I say no (for background read here, and Dan Rayburn has very useful coverage, dispelling a variety of myths). To be sure, one may believe there are monopoly problems at the retail level in the cable sector. We could alleviate those with local loop unbundling and/or deregulation, as I discussed yesterday. But within that setting, Netflix paying Comcast won’t make that monopoly worse.
In support of this conclusion, I would cite two literatures. The first is Ronald Coase’s analysis of payola. If a gatekeeper can extract payments from input suppliers, the end result of that process need not be bad for consumer welfare and very often is positively good for consumers. In a nutshell, the gatekeeper won’t want to exclude the programs which consumers really want. Those programs contribute to the profits of the gatekeeper.
The second literature is that on double marginalization. This literature considers settings where you have a retailer with market power and an input supplier with market power, and the input supplier needs the retailer for access to consumers. In those cases either integration or Coasean bargaining is usually in the interests of consumers, as it minimizes the double mark-up and thus lowers the costs of the market power. To put this more concretely, the two parties will deal so that the marginal cost of the input to the monopolist is lowered, the monopolist expands output (and profit), and those gains are shared between the two institutions with market power.
When you put those two theories together, Netflix buying transit rights from Comcast is likely fine. Don’t translate your opposition to cable monopoly into opposition to this agreement. Seton Motley asks a good question:
Should we worry Amazon (Prime) buys transit rights from UPS & USPS?
So, if someone criticizes this new deal, but cannot put the argument in Coasean language, they probably have not thought it through carefully enough.
Moving beyond that, can we think of reasons why the basic Coasean results may not hold?
1. Expected joint profit doesn’t map perfectly well into consumer surplus.
2. The status quo ex ante was based on some amount of queuing of Netflix access, rather than a dollar-based marginal cost for selling the input, as in basic Coasean models.
3. None of these transactions are purely Coasean when regulatory threats beckon and thus a wider range of outcomes is possible.
4. Comcast has read Doug Bernheim and can now construct a scheme to preempt Netflix from this market altogether,
I’ve pondered those long and hard, but the standard Coasean results still seem reasonably likely. And if they are not, it would be for reasons so convoluted it is unlikely to represent anyone’s actual worry. From that list only #4 seems to have any bite, but I don’t see that #4 applies empirically. Netflix has risen greatly in value over the last year, this new development is hardly a surprise, and the fees to Comcast, while secret, have been described as “de minimis.” There is quite a good chance that Netflix benefits from this deal and this is more of a “we are here for good” statement than Netflix falling off a cliff.
You also could try this argument:

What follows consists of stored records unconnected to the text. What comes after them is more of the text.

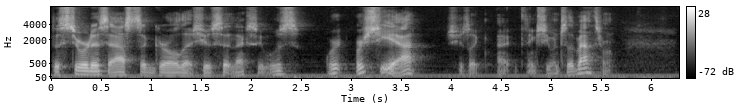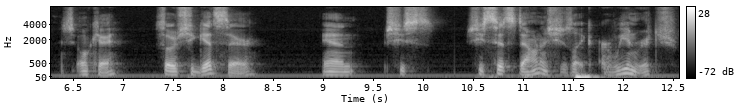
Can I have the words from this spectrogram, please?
The stewardess asked the girl that she was sitting next to, "Was where, where's she at?" She's like, "I think she went to the bathroom." She- okay, so she gets there, and she's she sits down and she's like, "Are we in Rich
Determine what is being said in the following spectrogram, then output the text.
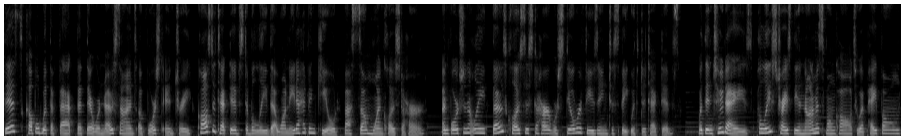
This, coupled with the fact that there were no signs of forced entry, caused detectives to believe that Juanita had been killed by someone close to her. Unfortunately, those closest to her were still refusing to speak with detectives. Within two days, police traced the anonymous phone call to a payphone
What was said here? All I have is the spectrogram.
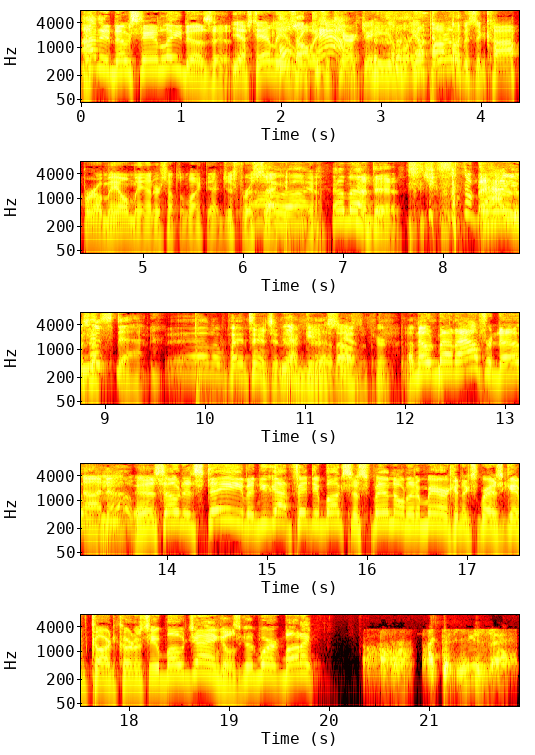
I didn't know Stan Lee does it. Yeah, Stan Lee is Holy always a character. He'll, he'll pop Really? up as a cop or a mailman or something like that, just for a All second. right. Yeah. How about that? I don't know how you missed that. Yeah, I don't pay attention. Yeah, I that, guess, that yeah, often. sure. I know about Alfred though. I know. And so did Steve. And you got fifty bucks to spend on an American Express gift card, courtesy of Bojangles. Good work, buddy. Uh, I could use that.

5. By agreeing to pay a price for transit rights, Netflix imposes a negative pecuniary externality on smaller streaming services and content providers, which in the longer run will mean a negative non-pecuniary externality for variety-seeking consumers.
Maybe, maybe so. I do take that argument seriously. But it’s also unconfirmed, Coase on payola implies it won’t be so bad, and furthermore the Netflix transaction, in stand-alone terms, still would seem to be welfare-improving. Besides, what happens if Netflix expands by 5x or 10x, should the company never have to pay anything? Is it so terrible if tomorrow’s necessary equilibrium shows up today?

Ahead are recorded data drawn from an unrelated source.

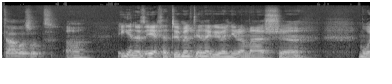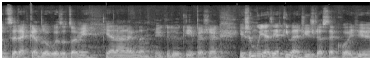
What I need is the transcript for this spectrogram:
távozott. Aha. Igen, ez érthető, mert tényleg ő annyira más módszerekkel dolgozott, ami jelenleg nem működőképesek. És amúgy ezért kíváncsi is leszek, hogy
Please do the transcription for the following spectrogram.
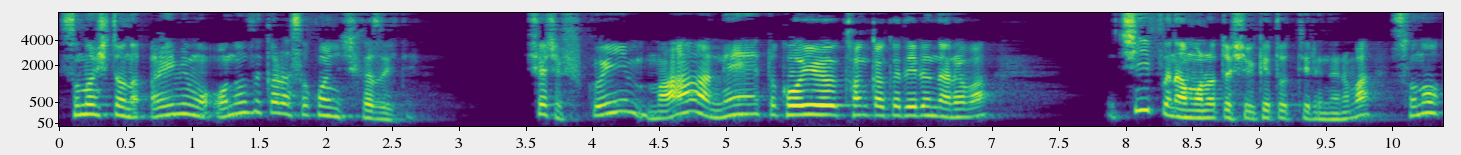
その人の歩みもおのずからそこに近づいていく。しかし、福音、まあね、とこういう感覚でいるならば、チープなものとして受け取っているならば、その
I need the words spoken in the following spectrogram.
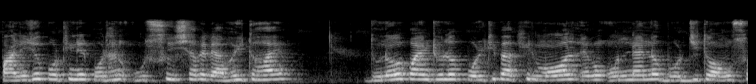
প্রাণিজ প্রোটিনের প্রধান উৎস হিসাবে ব্যবহৃত হয়। দু নম্বর পয়েন্ট হলো, পোলট্রি পাখির মল এবং অন্যান্য বর্জিত অংশ,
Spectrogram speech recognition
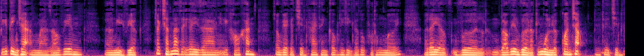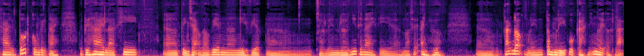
cái tình trạng mà giáo viên nghỉ việc chắc chắn là sẽ gây ra những cái khó khăn trong việc triển khai thành công chương trình giáo dục phổ thông mới. Ở đây vừa giáo viên vừa là cái nguồn lực quan trọng để thể triển khai được tốt công việc này. Và thứ hai là khi uh, tình trạng giáo viên uh, nghỉ việc trở lên lớn như thế này thì nó sẽ ảnh hưởng tác động đến tâm lý của cả những người ở lại.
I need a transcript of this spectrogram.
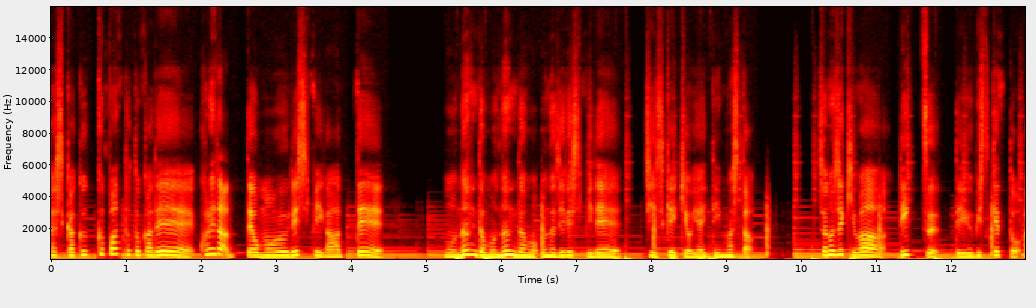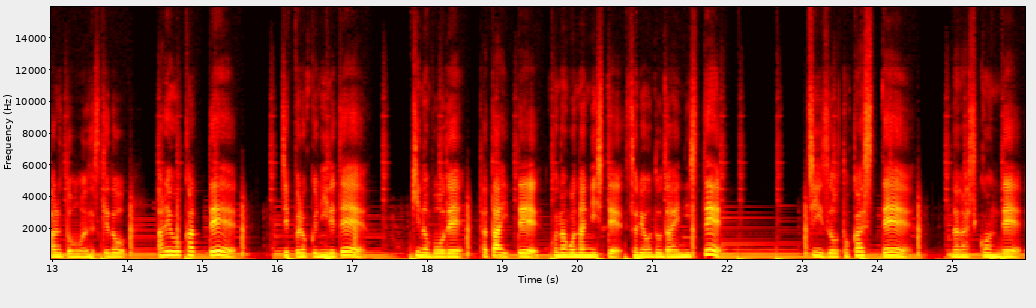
確かクックパッドとかで、これだって思うレシピがあって、もう何度も何度も同じレシピでチーズケーキを焼いていました。その時期は、リッツっていうビスケットあると思うんですけど、あれを買って、ジップロックに入れて、木の棒で叩いて粉々にしてそれを土台にしてチーズを溶かして流し込んで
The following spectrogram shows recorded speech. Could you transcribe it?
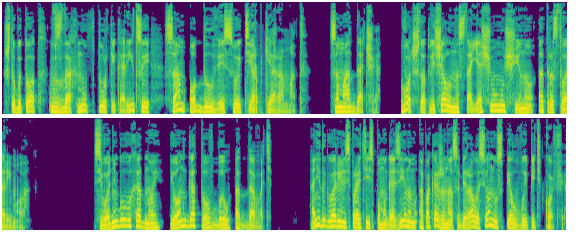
чтобы тот, вздохнув в турке корицей, сам отдал весь свой терпкий аромат. Самоотдача. Вот что отличало настоящего мужчину от растворимого. Сегодня был выходной, и он готов был отдавать. Они договорились пройтись по магазинам, а пока жена собиралась, он успел выпить кофе.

Addendum: Timothy Lee offers a different perspective. Perhaps I am failing to understand his argument, but I don’t see why having a cluster of mid-level intermediaries should make the market as a whole more competitive.

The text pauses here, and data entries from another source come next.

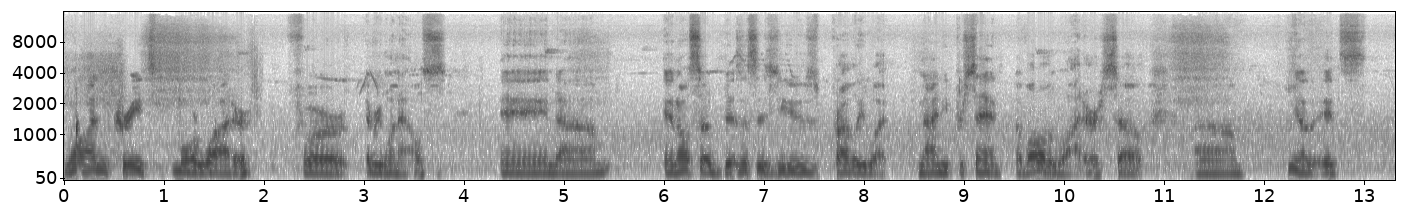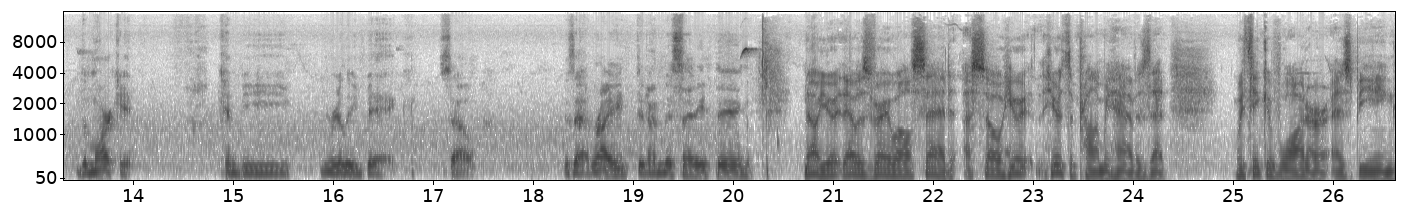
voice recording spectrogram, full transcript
one creates more water for everyone else, and um, and also businesses use probably what ninety percent of all the water. So um, you know it's the market can be really big. So is that right? Did I miss anything? No, that was very well said. Uh, so here, here's the problem we have: is that we think of water as being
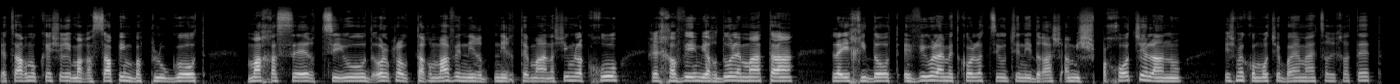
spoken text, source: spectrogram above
יצרנו קשר עם הרס"פים בפלוגות, מה חסר, ציוד, AllCloud תרמה ונרתמה, אנשים לקחו רכבים, ירדו למטה ליחידות, הביאו להם את כל הציוד שנדרש. המשפחות שלנו, יש מקומות שבהם היה צריך לתת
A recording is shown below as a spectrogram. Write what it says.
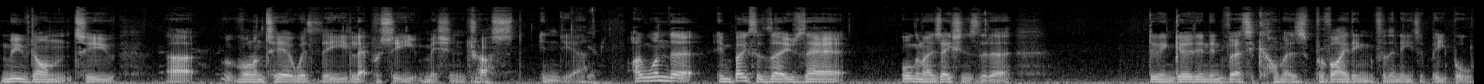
moved on to uh, volunteer with the Leprosy Mission Trust India. Yeah. I wonder, in both of those, they're organisations that are doing good in inverted commas, providing for the needs of people,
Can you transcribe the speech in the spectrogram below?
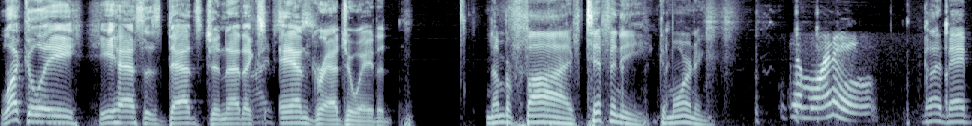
luckily, he has his dad's genetics Five, and graduated. Number five, Tiffany. Good morning. Good morning. Go ahead, babe.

Or you may be tempted to write a screed about the dangers of moving away from net neutrality, and associate this development with that movement. I say you would do better to stick to the specific economics of this particular issue and explain, in terms related to the Coasean model, exactly what will go wrong.
Further addendum: Joshua Gans offers comment.